Jesus’ answer was “evasive, brilliant, and condemning” (Moore, p. 517). Give to Caesar and give to God. Jesus was not saying that these two competing governments were equal. In fact, John Ortberg (in Who Is This Man?) suggested that Jesus actually called for a limited government. But Christians pay taxes (normally on April 15) because citizens of the kingdom of God are the best citizens of the kingdom of men (Philippians 3:20; 1 Peter 2:17).
A Doctrinal Question Underlining Life
Having seen Jesus shut down the Pharisees, that same day the Sadducees stepped up to the plate. Even though they did not believe in the concept of resurrection (or angels or spirits—Acts 23:8), they posed a doctrinal question to Jesus. While the Pharisees’ question championed Caesar, the Sadducees’ question championed Moses. (The Sadducees, of course, accepted the books of Moses as authentic Scripture.)

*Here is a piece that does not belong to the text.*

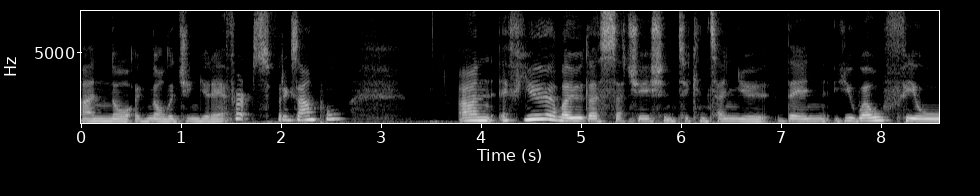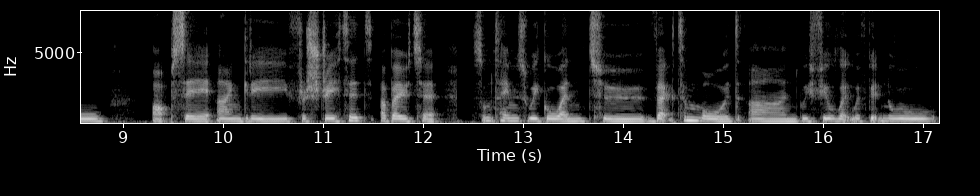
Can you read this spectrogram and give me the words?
and not acknowledging your efforts, for example. And if you allow this situation to continue, then you will feel upset, angry, frustrated about it. Sometimes we go into victim mode and we feel like we've got no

Their question was clearly hypothetical. While having some basis in Deuteronomy 25:5 (which addressed raising up offspring for a deceased brother in the same household), their question was quite bizarre. A man died childless. The widow married through the family seven (literal or symbolic?) times. In the resurrection whose wife will she be?
Jesus called them out, offered a bit of insight into the resurrected life, and nailed their hide to the wall by using the texts they did accept as Scripture to prove them wrong. Their question showed their ignorance of Scripture and their lack of faith in the power of God. Resurrected life will be life lived at other levels. Marriage and intimacy will not be necessary in Heaven.
Our knowledge of Heaven is limited to what the Bible says. We should be careful about assuming this text teaches that husbands and wives will not know each other in Heaven. Finally, Jesus asserted that Heaven is filled with living people (Abraham, Isaac, and Jacob)—not dead people.
The crowd was amazed (marveled) at Jesus’ answer to the Pharisees, and they were astonished at his answer to the Sadducees. Taxes and the future can cause us anxiety. But they can also display what we value and how we view life.